KEY THOT: This was Jesus’ first resurrection appearance to his disciples on the evening of Easter Sunday itself: “On the evening of that day, the first day of the week…” (v.19). Very likely, the women who told the disciples about Jesus’ disappearance from the tomb were among them, for they had just returned from the tomb. Jesus’ first words to the disciples gathered behind closed doors were: “Peace be with you!” In Hebrew, it would be “Shalom!” And this peace is not just the absence of anxiety but the presence of God in our midst. Wherever Jesus is, there is peace, because He is the “Prince of Peace” (Isaiah 9:6). Peace also means we are in harmony with God, self, others and nature. It’s the restoration of God’s harmony as in the Garden of Eden. We are “at peace” with everything in God’s creation.
But what Jesus did next was reminiscent of the creation of Adam: “he breathed (Gk: enefuseesen) on them” The Greek word used here for “breathe” is the only place in the NT used and is the same word used in the Septuagint (Greek translation of the OT) for the what God did to Adam: “the Lord God formed the man from the dust of the ground and breathed (Gk: enefuseesen) into his nostrils the breath of life, and the man became a living being” (Gen. 2:7). Just as the first breath of God brought physical life to Adam (“living being”), so the first breath of Jesus brought spiritual life to the disciples. Or we may say, the disciples were regenerated for this breathing upon them was followed by the imperative: “Receive the Holy Spirit”. The “Spirit” in Greek (pneuma) can also be translated as “breath”. So Jesus breathed the life of the Spirit into the disciples and they now had the life of God within them. Note that it was not only the eleven disciples who received the Spirit, but all who were with them (Luke 24:33).
And because of God’s life within, they have become new creations—the new Adamic race—born in the New Adam (Christ), no longer part of the Old Adam. It was a transition from death to life. And this is marked by the new authority given to them to forgive sins of others who are not yet regenerated: “If you forgive the sins of anyone, they are forgiven; if you withhold forgiveness from anyone, it is withheld" (ESV). Only those who are already “in Christ” can exercise the same authority that Christ has—namely the power to share the good news of God’s forgiveness to others who are still outside God’s kingdom realm of forgiveness of sins. As believers and disciples of Jesus, we have the power to proclaim forgiveness of sins and actually help others find forgiveness when we share the Gospel. But when we do not share the Gospel, we deny them the opportunity for their sins to be forgiven—and their sins are therefore withheld by our inaction.

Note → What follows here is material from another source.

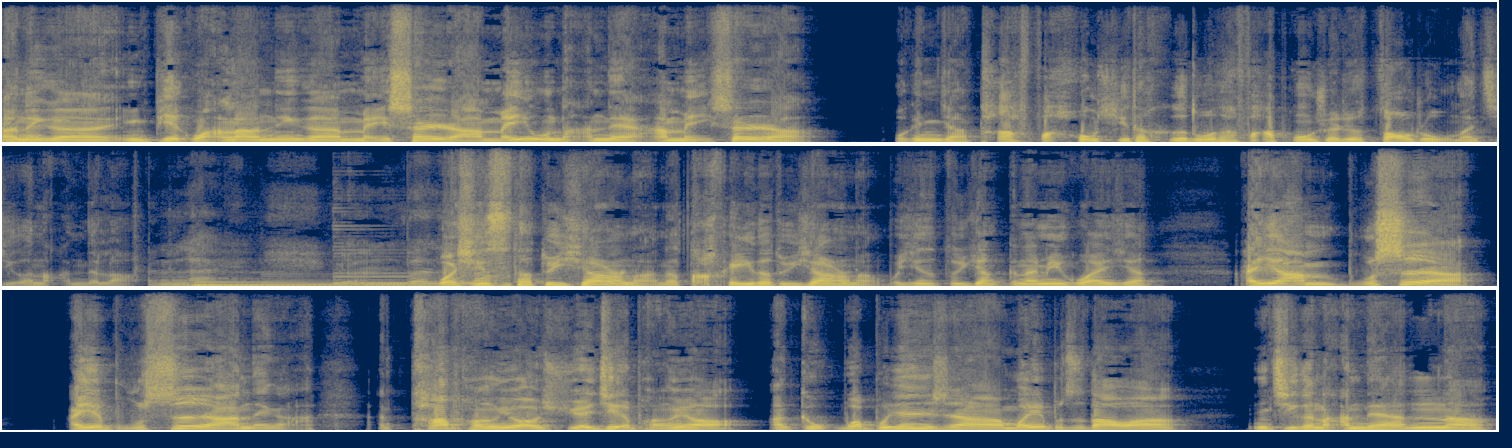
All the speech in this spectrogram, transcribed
啊，那个你别管了，那个没事啊，没有男的啊，没事啊。我跟你讲，他发后期他喝多，他发朋友圈就照着我们几个男的了。我寻思他对象呢，那大黑他对象呢？我寻思对象跟他没关系。哎呀，不是，哎呀，不是啊，那个他朋友学姐朋友啊，跟我不认识啊，我也不知道啊。你几个男的，嗯呐。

[NB: To align what happens here with their doctrines, some scholars have chosen to interpret this incident as prophetic and even symbolic, in lieu of Pentecost. But it's dangerous to twist Scripture to fit it into our theological boxes. We must read and interpret Scripture as it stands.]

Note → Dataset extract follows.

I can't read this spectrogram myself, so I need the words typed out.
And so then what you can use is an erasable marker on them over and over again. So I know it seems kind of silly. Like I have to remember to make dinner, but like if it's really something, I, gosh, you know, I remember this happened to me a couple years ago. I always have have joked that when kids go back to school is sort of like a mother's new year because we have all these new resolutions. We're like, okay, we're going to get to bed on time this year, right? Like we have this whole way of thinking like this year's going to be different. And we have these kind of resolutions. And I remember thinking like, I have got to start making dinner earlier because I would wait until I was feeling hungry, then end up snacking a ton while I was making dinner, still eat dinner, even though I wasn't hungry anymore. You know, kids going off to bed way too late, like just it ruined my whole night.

Father, thank You that You have breathed upon us the Breath of Life and we now have authority to declare God’s forgiveness of sins to those whose sins have not been forgiven. May Your Spirit grant us power to release forgiveness of sins to others. Amen.